• _Aim of the exercise_:
Give back exactly the stretch of data below from the line holding "Spectrogram." through the line holding "Wider bandwidth, more", both ends included, and leave the remaining lines out.

• _Data shown_:
·····

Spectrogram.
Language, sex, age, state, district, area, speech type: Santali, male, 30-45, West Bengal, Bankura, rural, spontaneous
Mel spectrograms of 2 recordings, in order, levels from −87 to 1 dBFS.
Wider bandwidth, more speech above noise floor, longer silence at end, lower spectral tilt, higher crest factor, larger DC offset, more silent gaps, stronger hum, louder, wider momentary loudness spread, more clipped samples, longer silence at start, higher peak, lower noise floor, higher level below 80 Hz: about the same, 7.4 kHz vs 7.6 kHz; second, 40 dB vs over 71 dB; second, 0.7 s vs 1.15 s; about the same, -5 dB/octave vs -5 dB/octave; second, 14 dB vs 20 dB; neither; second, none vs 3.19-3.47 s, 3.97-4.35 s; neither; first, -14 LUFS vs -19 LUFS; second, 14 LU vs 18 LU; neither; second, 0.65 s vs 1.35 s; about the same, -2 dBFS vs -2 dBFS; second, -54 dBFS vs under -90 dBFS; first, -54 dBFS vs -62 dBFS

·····

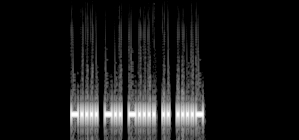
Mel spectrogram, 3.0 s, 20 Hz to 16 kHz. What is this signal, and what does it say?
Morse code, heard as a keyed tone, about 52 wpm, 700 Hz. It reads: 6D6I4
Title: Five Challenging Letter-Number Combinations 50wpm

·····

• _Exercise solution_:
Spectrogram.
Language, sex, age, state, district, area, speech type: Santali, male, 30-45, West Bengal, Bankura, rural, spontaneous
Mel spectrograms of 2 recordings, in order, levels from −87 to 1 dBFS.
Wider bandwidth, more speech above noise floor, longer silence at end, lower spectral tilt, higher crest factor, larger DC offset, more silent gaps, stronger hum, louder, wider momentary loudness spread, more clipped samples, longer silence at start, higher peak, lower noise floor, higher level below 80 Hz: about the same, 7.4 kHz vs 7.6 kHz; second, 40 dB vs over 71 dB; second, 0.7 s vs 1.15 s; about the same, -5 dB/octave vs -5 dB/octave; second, 14 dB vs 20 dB; neither; second, none vs 3.19-3.47 s, 3.97-4.35 s; neither; first, -14 LUFS vs -19 LUFS; second, 14 LU vs 18 LU; neither; second, 0.65 s vs 1.35 s; about the same, -2 dBFS vs -2 dBFS; second, -54 dBFS vs under -90 dBFS; first, -54 dBFS vs -62 dBFS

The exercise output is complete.